"This is still a dangerous world. It's a world of madmen and uncertainty and potential mental losses."

"If this were a dictatorship, it would be a heck of a lot easier, just so long as I'm the dictator."

"More and more of our imports come from overseas."



Thursday, April 10, 2003

Reuel Marc Gerecht, a certified "hawk".

Project for the New American Century, the think-tank behind the current U.S. administration is a collection of idiots. People like Dan Quayle, Jeb Bush, Donald Rumsfeld and Zalmay Khalilzad. These guys don't have the slightest clue as to what is really going on in the world but are just obsessed with their own limited sense of righteousness and cruel fundamentalism. I'll give you an example to prove my point:

Last July, Reuel Marc Gerecht, one of their "brains" on the region and a former CIA Middle East specialist wrote a piece for the Weekly Standard to lay out their long term plans for the Persian Gulf neighborhood. The article titled "Regime Change in Iran?" is certainly an interesting read. Here is his estimation of what will happen when U.S. invades Iraq: "Popular discontent in Iran tends to heat up when U.S. soldiers get close to the Islamic Republic. An American invasion could possibly provoke riots in Iran--simultaneous uprisings in major cities that would simply be beyond the scope of regime-loyal specialized riot-control units. The army or the Revolutionary Guard Corps would have to be pulled into service in large numbers, and that's when things could get interesting. The clerical regime fears big street confrontations, afraid that it cannot rely on the loyalty of either the army or the Guard Corps. "

He then recommends the proper response to this impulsive unrest: "The Bush administration should, of course, quickly and loudly support any demonstrators who hit the streets in Iran. America's approval will not be the kiss of death for the brave dissidents who challenge the regime's armed defenders. On the contrary, such psychological support could prove critical to those trying to show to the people that the die is now decisively cast against the regime."

He also has plans for military strikes against Iran: "The administration may have to tell the Russians, sooner rather than later, that their support of Iran's nuclear program is unacceptable. (If the Russians ignore us--and we should try to devise the most painful arm-twisting that we can for Moscow--then the administration ought to prepare for a military strike against the Bushehr reactor facility. Under no circumstances should the United States allow Bushehr to become operational.)"

There's even a direct suggestion to help some allies: "The administration and Congress should ensure by some means that the unfortunately bankrupt National Iranian Television satellite channel in Los Angeles keeps on broadcasting to Iran"

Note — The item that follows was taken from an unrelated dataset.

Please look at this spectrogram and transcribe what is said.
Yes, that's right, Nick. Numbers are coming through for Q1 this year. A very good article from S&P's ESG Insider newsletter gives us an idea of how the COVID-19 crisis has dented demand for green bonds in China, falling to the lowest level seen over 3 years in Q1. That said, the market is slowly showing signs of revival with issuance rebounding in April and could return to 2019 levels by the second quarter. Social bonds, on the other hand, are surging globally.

But perhaps what is most telling is his description of his favorite president. Someone he kindheartedly acknowledges as "the most sincerely religious commander in chief since World War II". When discussing Clinton administration's apology to Iran for the CIA's role in 1953 coup against the popular government of Dr. Mossadegh, he says: "It is impossible to imagine George W. Bush apologizing to Iran, or to any country with which the United States has played hardball politics. It genetically just couldn't happen. In that difference of personal chemistry--and for both Bush and Clinton it is certainly more a matter of sentiment than intellectualized strategy--lies the possibility for Bush of greatness in foreign affairs."

A president who will never apologize to "any country" for it's obvious previous wrong deeds? That's the kind of man we'd all like to see run the world, no?

Full text of his article can be seen or downloaded in PDF format here.